Closely allied with the builders plate is the number plate. On steam locomotives, this was a square or round plate, usually of cast metal, that indicated the assigned number of the locomotive and sometimes additional information like the builder. On most North American railroads, there was a single number plate per steam locomotive, although a few roads such as the Richmond, Fredericksburg & Potomac used cast number plates on the sides of the cab. In the diesel era, cast number plates gave way to number boards, either with removable individual numerals or, later on, plastic inserts.
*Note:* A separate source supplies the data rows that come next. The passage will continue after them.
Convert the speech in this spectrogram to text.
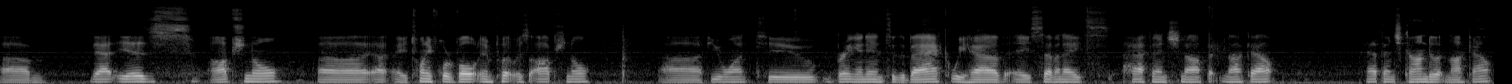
Um, that is optional. Uh, a 24 volt input was optional. Uh, if you want to bring it into the back, we have a 7 8 half inch knock knockout, half inch conduit knockout.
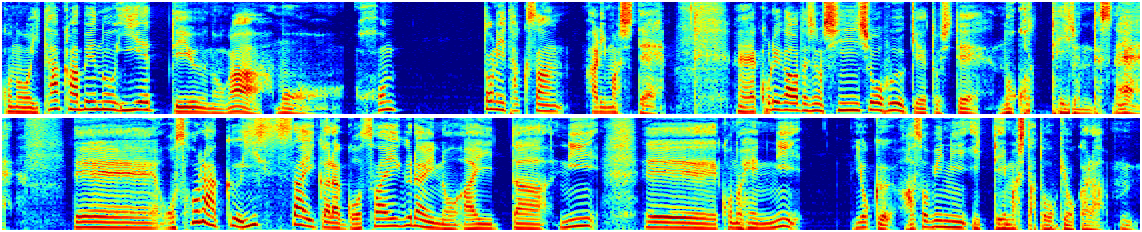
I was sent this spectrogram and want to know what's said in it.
この板壁の家っていうのが、もう、本当にたくさんありまして、えーこれが私の新象風景として残っているんですね。で、おそらく1歳から5歳ぐらいの間に、えーこの辺によく遊びに行っていました、東京から。うん、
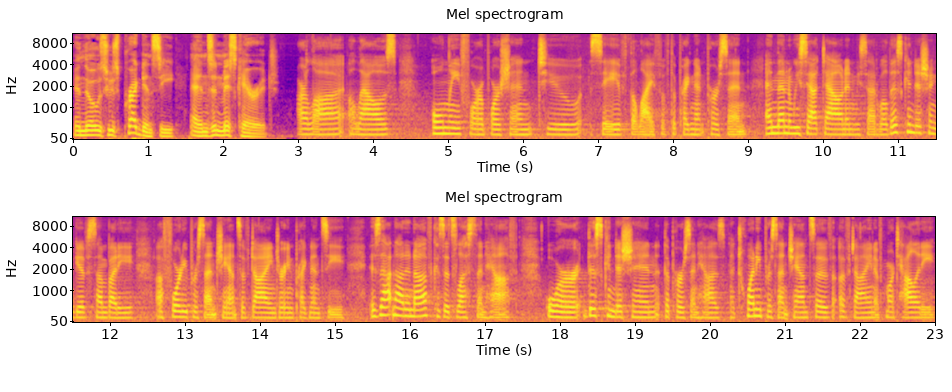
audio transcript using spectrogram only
and those whose pregnancy ends in miscarriage. Our law allows only for abortion to save the life of the pregnant person. And then we sat down and we said, well, this condition gives somebody a 40% chance of dying during pregnancy. Is that not enough because it's less than half? Or this condition, the person has a 20% chance of, of dying of mortality.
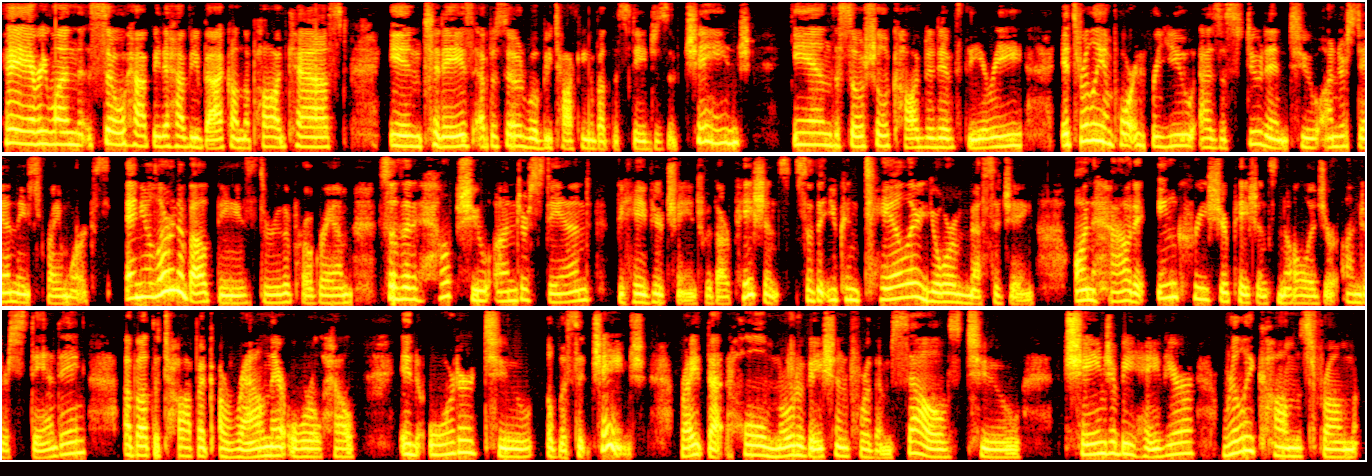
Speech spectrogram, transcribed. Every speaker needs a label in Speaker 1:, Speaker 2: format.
Speaker 1: Hey everyone, so happy to have you back on the podcast. In today's episode, we'll be talking about the stages of change and the social cognitive theory. It's really important for you as a student to understand these frameworks, and you learn about these through the program so that it helps you understand behavior change with our patients so that you can tailor your messaging on how to increase your patient's knowledge or understanding about the topic around their oral health in order to elicit change, right? That whole motivation for themselves to change a behavior really comes from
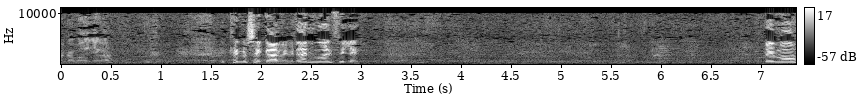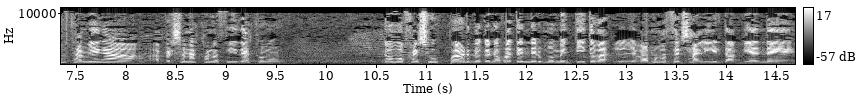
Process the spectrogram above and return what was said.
Acabo de llegar. Es que no se cabe, ¿verdad? Ni un alfiler. Vemos también a, a personas conocidas como, como Jesús Pardo, que nos va a atender un momentito. va- le vamos a hacer salir también de,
Following are some examples of builders plates and number plates, all shown with permission. Thanks to everyone who allowed us to use their photos!
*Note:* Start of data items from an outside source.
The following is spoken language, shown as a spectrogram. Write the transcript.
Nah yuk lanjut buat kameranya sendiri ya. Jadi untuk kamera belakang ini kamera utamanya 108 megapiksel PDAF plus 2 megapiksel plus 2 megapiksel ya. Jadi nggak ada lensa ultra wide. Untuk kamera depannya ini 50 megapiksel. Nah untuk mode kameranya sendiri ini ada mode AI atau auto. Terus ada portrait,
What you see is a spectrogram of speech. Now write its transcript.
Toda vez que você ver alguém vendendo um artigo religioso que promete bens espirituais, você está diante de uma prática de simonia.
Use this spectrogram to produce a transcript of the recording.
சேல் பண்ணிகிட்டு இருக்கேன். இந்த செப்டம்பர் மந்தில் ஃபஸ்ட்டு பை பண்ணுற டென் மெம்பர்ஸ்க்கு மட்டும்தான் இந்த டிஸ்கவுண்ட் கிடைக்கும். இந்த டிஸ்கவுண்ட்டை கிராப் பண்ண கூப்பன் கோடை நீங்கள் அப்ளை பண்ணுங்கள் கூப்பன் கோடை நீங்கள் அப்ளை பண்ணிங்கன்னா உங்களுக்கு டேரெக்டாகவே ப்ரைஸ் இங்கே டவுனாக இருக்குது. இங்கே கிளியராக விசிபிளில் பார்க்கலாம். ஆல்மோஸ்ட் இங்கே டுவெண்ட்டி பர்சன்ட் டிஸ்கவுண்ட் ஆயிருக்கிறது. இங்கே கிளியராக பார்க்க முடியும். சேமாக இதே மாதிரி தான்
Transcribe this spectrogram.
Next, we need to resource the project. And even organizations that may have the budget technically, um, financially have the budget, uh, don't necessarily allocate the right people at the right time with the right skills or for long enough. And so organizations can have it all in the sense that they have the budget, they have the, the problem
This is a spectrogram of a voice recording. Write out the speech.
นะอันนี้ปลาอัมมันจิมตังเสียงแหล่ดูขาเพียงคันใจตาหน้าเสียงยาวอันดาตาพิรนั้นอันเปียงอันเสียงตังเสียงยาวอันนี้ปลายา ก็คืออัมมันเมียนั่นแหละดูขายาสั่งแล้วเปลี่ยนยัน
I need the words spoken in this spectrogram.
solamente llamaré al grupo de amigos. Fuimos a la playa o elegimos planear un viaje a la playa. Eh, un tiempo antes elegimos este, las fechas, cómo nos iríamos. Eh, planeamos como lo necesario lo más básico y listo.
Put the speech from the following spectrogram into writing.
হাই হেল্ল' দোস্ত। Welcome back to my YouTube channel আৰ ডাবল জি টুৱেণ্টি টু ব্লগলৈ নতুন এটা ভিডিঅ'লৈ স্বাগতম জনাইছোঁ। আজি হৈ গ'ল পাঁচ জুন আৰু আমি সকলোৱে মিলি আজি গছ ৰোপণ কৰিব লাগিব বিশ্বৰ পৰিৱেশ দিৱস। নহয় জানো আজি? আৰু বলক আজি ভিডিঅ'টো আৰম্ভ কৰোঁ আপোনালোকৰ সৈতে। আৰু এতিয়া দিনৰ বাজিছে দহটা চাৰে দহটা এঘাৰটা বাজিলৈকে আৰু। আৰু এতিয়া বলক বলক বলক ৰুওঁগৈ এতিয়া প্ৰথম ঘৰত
Above left to right. A Baldwin Locomotive Works builders plate from a Union Pacific 2-10-2 steam locomotive; a Baldwin Locomotive Works plate, mounted on a plaque, from Western Maryland Railway steam locomotive #812; a Baldwin Locomotive Works number plate from steam locomotive #32 (previously thought to be from the East Broad Top Railroad, but we have been told that the highest EBT locomotove was #18); a beautiful and rare builders plate from the Rhode Island Locomotive Works, which eventually became part of ALCO.
Above left to right. A builders plate from the Richmond Works of the American Locomotive Company (ALCO); a Brooks Works -- also part of ALCO -- plate from a Union Pacific 2-10-2 steam locomotive; an ALCO plate from a Bessemer & Lake Erie 2-10-4 steam locomotive; a plate from an ALCO diesel switcher.
Above left to right. An assortment of builders plates from the Lima Locomotive Works; a plate from a "Shay" locomotive built by Lima Locomotive Works; a diesel plate from the Lima-Hamilton Corporation; a plate from the H.K. Porter Company.
Above left to right. A builders plate and additional manufacturer's identification plate from a steam logging locomotive made by the Climax Manufacturing Company; a plate from a class Y5 articulated steam locomotive built by the Roanoke Shops of the Norfolk & Western Railway; a keystone nose plate from a Pennsylvania Railroad class G-5 steam locomotive; a rare wooden mold used to form the sand mold for casting a keystone nose plate for a PRR class T1steam locomotive.
Above left to right. A builders plate from a Pennsylvania Railroad (PRR) class J1 steam locomotive built at the Altoona Works of the PRR; a display of various builders plates from PRR steam locomotives; builders plates from PRR GG1 and P-5 electric locomotives; two diesel locomotive builders plates from the Electro Motive Division of General Motors.
Above left to right. A brass number plate from Southern Railway Engine #880, a 2-8-0 Consolidation; a number plate from a berkshire (2-8-4) steam locomotive owned by the Chesapeake & Ohio Railway; a builders plate for a Pullman Standard car; a trust plate from a railroad car.
Above left to right. Three views of a PRR J1 builder's plate believed to be authentic. Note the scale and rust on the front, sides and back. Photos courtesy of Pam W. The number plate in the fourth photo was found in the 1960's along a former railroad roadbed in New Jersey. An inquiry to Erie-Lackawanna resulted in a letter identifying it as a number plate from a narrow gauge locomotive used by a predecessor line. Thanks to BH for the photo.

Sources.

  • Moore, Tim and Muldowney, Ron. "Pre-Alco and Early Builders Plates" (1983). Key Lock & Lantern, pp. 1098-1106. See this article.
  • Muldowney, Ron and Moore, Tim. "The American Locomotive Company Builders Plates" (1991). Key, Lock & Lantern, pp 2020-2027. See this article.
  • Steuernagel, Elmer. "Railway Identification Plates". (1988). The Railroadiana Express, pp 24-30.